On October 25, the official Twitter account of the city of Johannesburg municipality shared a screenshot according to which the city of Johannesburg shut down its website and billing system after a group hacked into the authority’s system.
In the tweet city said that it had detected a network breach which resulted in unauthorized access to its information system and cyber security experts were investigation the incident. The city’s website had been shut down as a precautionary measure that means customers would not be able transact on e-services or log queries via the city call center or customer services center.
According to a local broadcaster eNCA , the group of hacker, calling themselves Shadow Kill Hacker, demanded a ransom of four bitcoins worth now about $37.000. The hackers then threatened to upload all hijacked data on the internet by October 28 if their crypto-currency ransom isn’t met, the news agency said.
According to the broadcaster, initial report indicate that no-one’s personal data has been compromised by this cyber-attack. According to a spokesperson of the city of Johannesburg, this was a clear and well-planned attack by the hackers. He said:
“According to the team, this attack was detected while at the user level, having not impacted the applications themselves. We are doing everything to restore some of the critical functionalities so that people can transact with the city.”
According to the South African Banking Risk Information Centre, such online attacks were also made on multiple banks that affected public-facing services earlier this week. On October 24, the Standard Bank of South Africa, believed to be attacked by cyber criminals, tweeted:
“You may be finding it difficult to log on to Internet banking and our Banking App at the moment.
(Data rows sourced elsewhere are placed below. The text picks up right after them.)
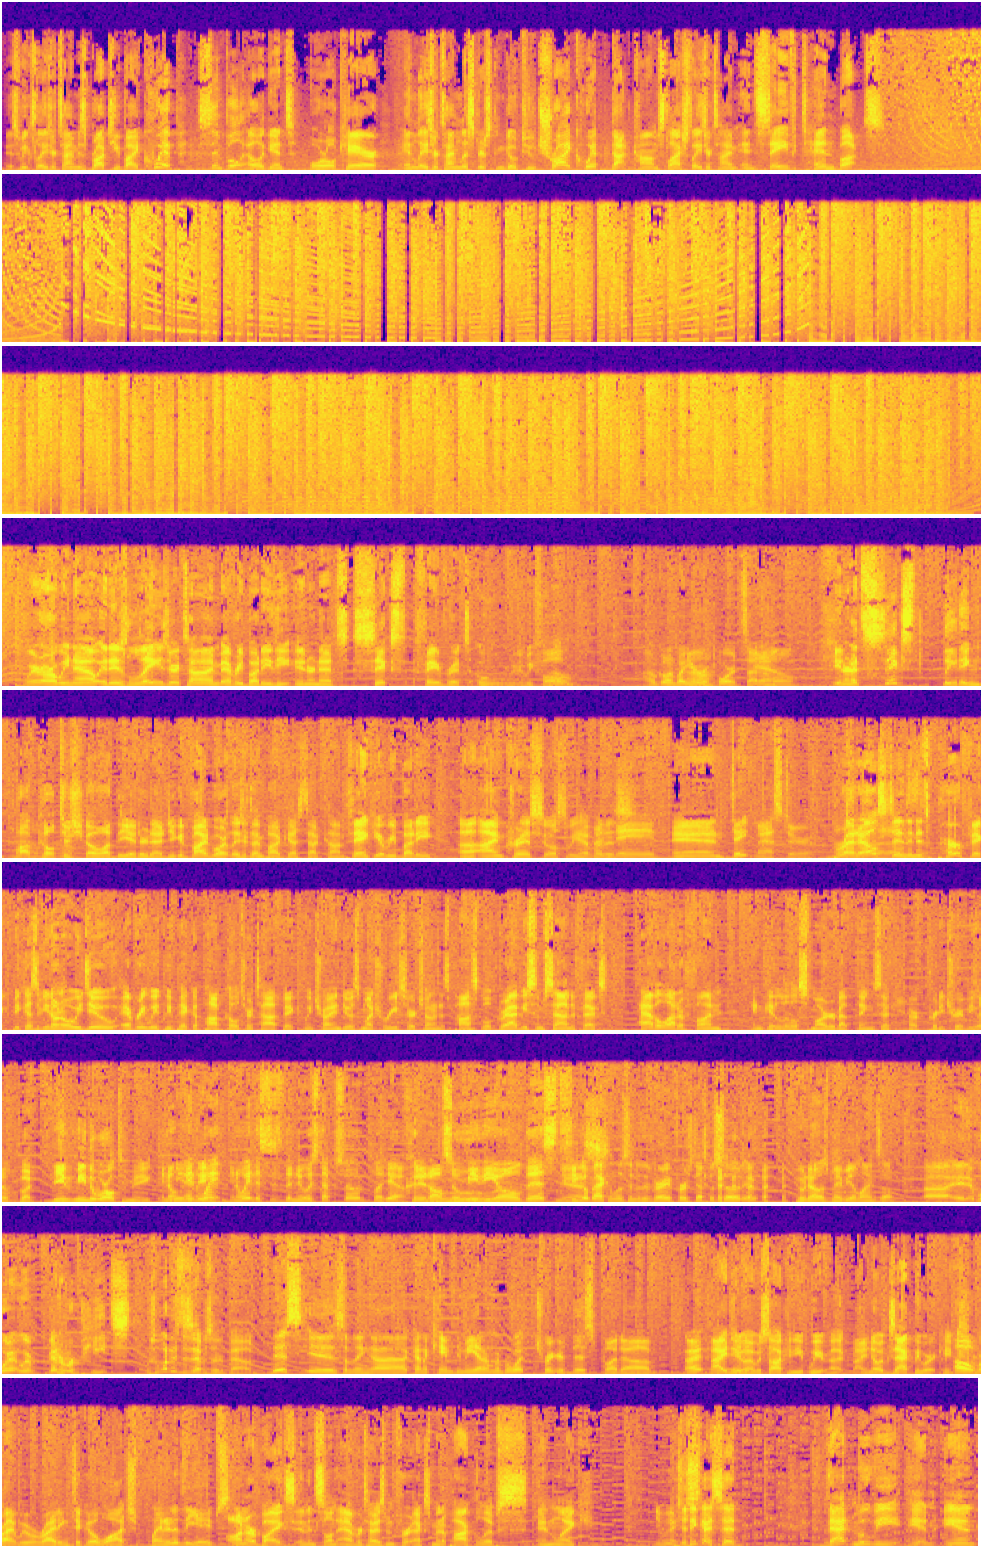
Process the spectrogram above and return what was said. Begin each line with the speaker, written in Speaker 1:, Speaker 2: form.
Speaker 1: This week's Laser Time is brought to you by Quip, simple, elegant oral care. And Laser Time listeners can go to tryquip.com slash lasertime and save 10 bucks. We now? It is laser time, everybody. The internet's sixth favorite. Ooh, did we fall?
Speaker 2: I'm going by your
Speaker 3: Oh,
Speaker 2: reports. I
Speaker 3: yeah.
Speaker 2: don't know.
Speaker 1: Internet's sixth leading pop culture show on the internet. You can find more at lasertimepodcast.com. Thank you, everybody. Uh, I'm Chris. Who else do we have with
Speaker 3: I'm
Speaker 1: us?
Speaker 3: Dave.
Speaker 1: And
Speaker 2: Date Master.
Speaker 1: Brett Elston, and it's perfect because if you don't know what we do, every week we pick a pop culture topic and we try and do as much research on it as possible. Grab you some sound effects, have a lot of fun, and get a little smarter about things that are pretty trivial, but mean, mean the world to me.
Speaker 3: In a, in, a way, in a way, this is the newest episode, but
Speaker 2: Yeah.
Speaker 3: could it also be the oldest?
Speaker 1: Yeah.
Speaker 2: If you go back and listen to the very first episode, it, who knows? Maybe it lines up.
Speaker 1: Uh, it, we're we're going to repeat. So, what is this episode about?
Speaker 2: This is something uh, kind of came to me. I don't remember what triggered this, but uh,
Speaker 1: I, I do.
Speaker 2: it-
Speaker 1: I was talking to you. We, I, I know exactly where it came
Speaker 2: Oh,
Speaker 1: from.
Speaker 2: right. We were riding to go watch Planet of the Apes
Speaker 1: On our bikes, and then saw an advertisement for X Men Apocalypse, and like,
Speaker 2: We
Speaker 1: I
Speaker 2: just-
Speaker 1: think I said that movie and and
We’re working to sort this out.”
Similarly on October 23, ABSA tweeted:
“We are aware of the ongoing intermittent issues with our digital channels and our technicians are working on a fix.”
Craig Rosewarne, managing director at information and cyber threat management firm Wolfpack Information Risk, said that as the cyber-attacks are becoming more frequent and sophisticated, many companies and service providers will find themselves poorly equipped to detect and fight such unwanted incidents in future.
According to a blog post by Sowetan Live published on July 25, 2019, Johannesburg City Power’s database and other software’s was also attacked by a virus that restricted the company’s services such buying prepaid electricity.